5 Questions to Quanice Floyd (Arts Administrators of Color Network)

Quanice Floyd is a music educator and arts administrator based in the D.C. metro area. With a decade of experience teaching music in public school programs, she currently serves as the Executive Director of Arts Education in Maryland Schools. As a passionate advocate for equity in the arts, Quanice founded the Arts Administrators of Color (AAC) Network in 2016 to empower arts leaders of color through mentorship programs, networking events, professional development opportunities, and annual meetings. Recognizing that marginalized communities cannot overthrow systems of oppression alone, the AAC Network also hosts a leadership institute for white accomplices that includes anti-racism training and tools for dismantling white supremacy. 

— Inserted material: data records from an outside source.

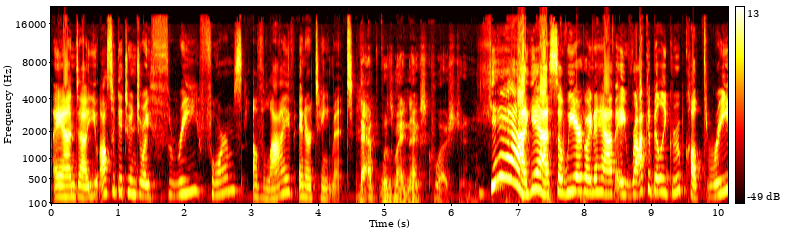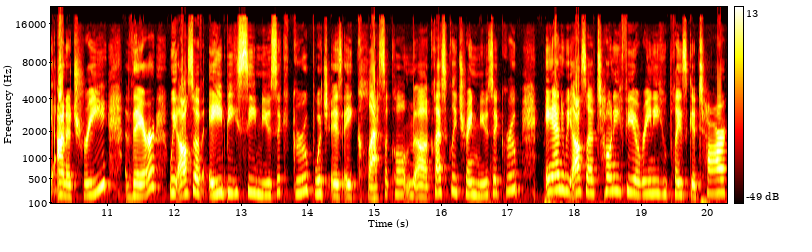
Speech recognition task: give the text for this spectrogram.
And uh, you also get to enjoy three forms of live entertainment. That was my next question. Yeah, yeah. So we are going to have a rockabilly group called Three on a tree there. We also have ABC Music Group, which is a classical, uh, classically trained music group, and we also have Tony Fiorini who plays guitar.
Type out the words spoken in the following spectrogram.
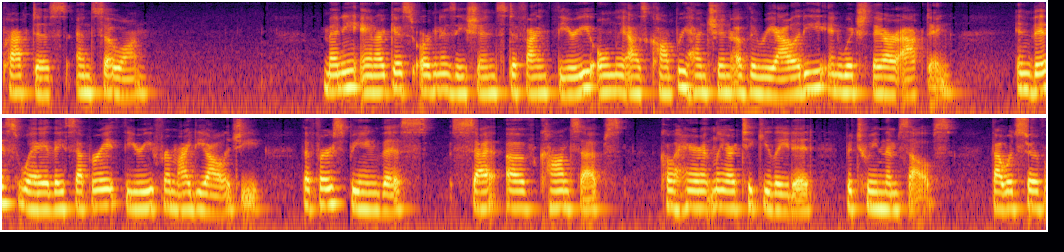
practice, and so on. Many anarchist organizations define theory only as comprehension of the reality in which they are acting. In this way, they separate theory from ideology, the first being this set of concepts coherently articulated between themselves that would serve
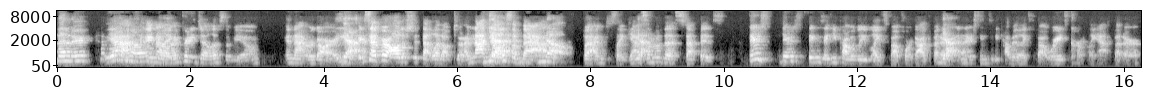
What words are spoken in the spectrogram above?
better. yeah, I know. like- I'm pretty jealous of you in that regard. Yeah. Except for all the shit that led up to it. I'm not jealous Yeah, of that. No. But I'm just like, yeah, Yeah. some of the stuff is there's there's things that he probably likes about Fort Dodge better, Yeah. and there's things that he probably likes about where he's currently at better.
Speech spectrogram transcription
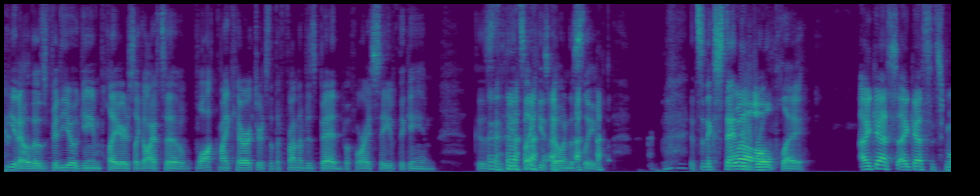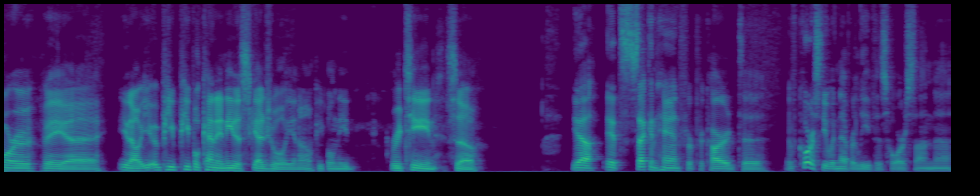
you know those video game players like, oh, I have to walk my character to the front of his bed before I save the game because it's like he's going to sleep. It's an extended Well, role play. I guess I guess it's more of a uh, you know you, people kind of need a schedule. You know, people need routine. So Yeah, it's secondhand for Picard to. Of course, he would never leave his horse on. Uh,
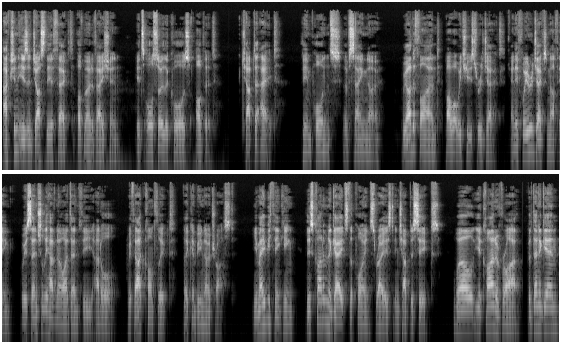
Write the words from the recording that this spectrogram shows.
Action isn't just the effect of motivation, it's also the cause of it. Chapter 8 The Importance of Saying No. We are defined by what we choose to reject, and if we reject nothing, we essentially have no identity at all. Without conflict, there can be no trust. You may be thinking, this kind of negates the points raised in Chapter 6. Well, you're kind of right, but then again,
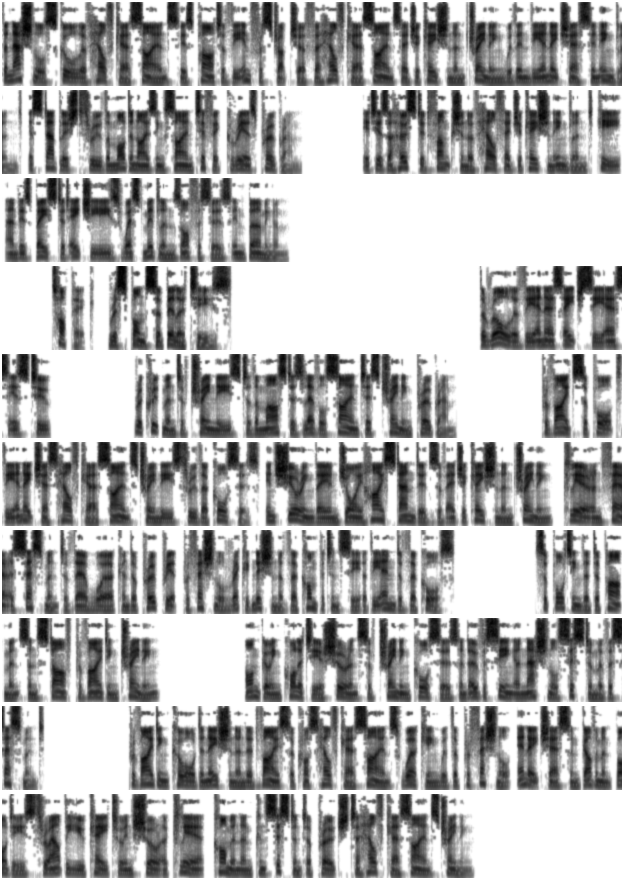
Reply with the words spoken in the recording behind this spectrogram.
The National School of Healthcare Science is part of the infrastructure for healthcare science education and training within the NHS in England, established through the Modernising Scientific Careers programme. It is a hosted function of Health Education England and is based at HEE's West Midlands offices in Birmingham. Topic Responsibilities. The role of the NSHCS is to Recruitment of trainees to the Master's Level Scientist Training Program provides support the NHS healthcare science trainees through their courses, ensuring they enjoy high standards of education and training, clear and fair assessment of their work and appropriate professional recognition of their competency at the end of their course. Supporting the departments and staff providing training, ongoing quality assurance of training courses and overseeing a national system of assessment, providing coordination and advice across healthcare science working with the professional, NHS and government bodies throughout the UK to ensure a clear, common and consistent approach to healthcare science training.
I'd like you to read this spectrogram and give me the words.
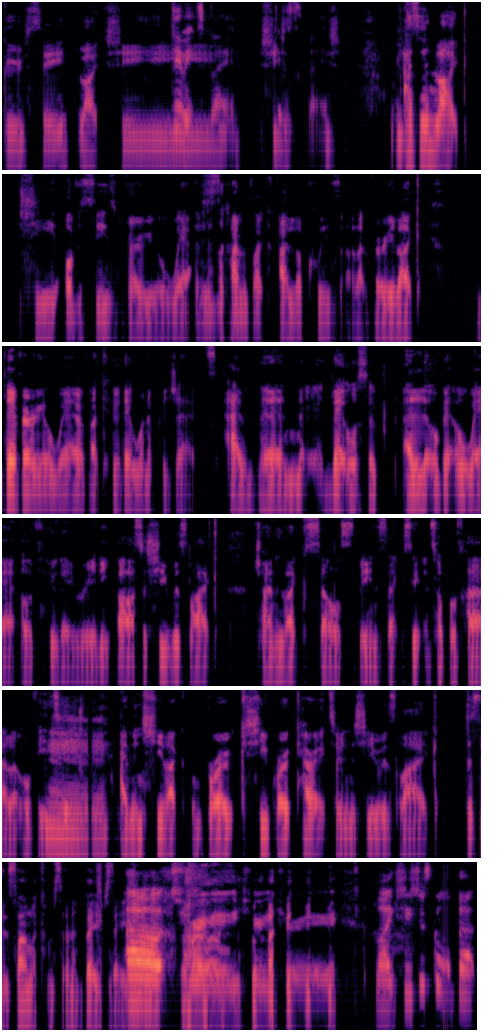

The COVID-19 pandemic is disproportionately affecting communities of color and bringing systemic inequities into sharp focus, especially in the arts. In response, Quanice and the AAC Network have established an Arts Leaders of Color Emergency Fund for BIPOC artists and arts administrators. We asked Quanice five questions about the AAC Network, their current fundraising efforts, and how we can help.

What inspired you to start the Arts Administrators of Color Network?

I started the organization after a conversation I had with a classmate of mine, Ariel Shelton, who is now on the Board. We kept finding ourselves at arts leaders events with no racial or ethnic diversity, and honestly, we were sick of it. We thought, “Wouldn’t it be dope to get POC arts leaders together in the same space? Imagine what would come of that.” And thus, the AAC Network was born.

Arts Administrators of Color Network 2019 Convening--Photo by Jimmy Pham

Arts Administrators of Color Network 2019 Convening–Photo by Jimmy Pham

What programs, tools, and resources does the Arts Administrators of Color Network currently provide?

Our organization has five staple programs that have expanded over the past four years. Those programs are our annual convening, which is a yearly gathering for arts leaders of color to heal and uplift one another; our mentorship program, where we match emerging leaders with executive leaders to work on professional goals; our networking events, which are social opportunities for arts leaders to create genuine connections with one another; our professional development series; and the Art Accordingly podcast, which interrogates systems of oppression in the arts sector and highlights arts leaders of color who are moving the field forward.

We also have additional programs such as the Accomplice Leadership Institute for white arts leaders who want to support our work, and the Sankofa Project, which highlights elder arts administrators who paved the way for us.

Part of the Arts Administrators of Color Network’s vision is to “build a pipeline for arts administrators and artists of color.” Where does that pipeline start, and what are the major checkpoints over the course of a person’s education and professional development?

Pipelines don’t existed because there is a lack of investment from organizations and educational institutions into the field. A pipeline implies that there are processes and systems that fully invest in the leadership of employees and next generation of leaders so that when you get to the end of that “pipeline,” you have the dream leadership position that you’ve been preparing for over time. This investment has to be from the ground up, meaning there needs to be investment in the K-12 experience, undergraduate experience, internship/fellowship experience, employment experience (on-boarding, leadership/professional development, conference), etc. The only way to truly be in a “pipeline” is to have access to these opportunities that help you get to the final line. In the 2016 Race to Lead Survey, the data discusses that there is a huge racial gap in the nonprofit sector when it comes to hiring, which suggests that when it comes to internships, fellowships, and employment, people hire and invest in those who look like them. There are structural and institutional barriers already set in place before a leader of color can even submit their resumes to an open position, thus a leader of color has to create their own paths to success.

Arts Administrators of Color Network 2019 Convening--Photo by Jimmy Pham

Arts Administrators of Color Network 2019 Convening–Photo by Jimmy Pham

In the wake of COVID-19 gig cancellations and loss of income, the Arts Administrators of Color Network has set up an Arts Leaders of Color Emergency Fund. Who does this fund support, and are you still accepting applications?

This funds supports artists and arts administrators who identify as BIPOC (Black, Indigenous, and People of Color) and have been directly impacted by the effects of COVID-19. These are micro-grants of $200, and we have been extremely excited about all of the support we’ve received thus far. We currently have almost 8,000 applications and rising, and have raised about $30,000. We are raising funds continuously because arts leaders need support continuously during these unprecedented times.

How can readers support your emergency fundraising efforts?

Donate through our GoFundMe: https://www.gofundme.com/f/artsleadersfund

Donate to our organization through Paypal Giving Fund: paypal.com/us/fundraiser/charity/2812938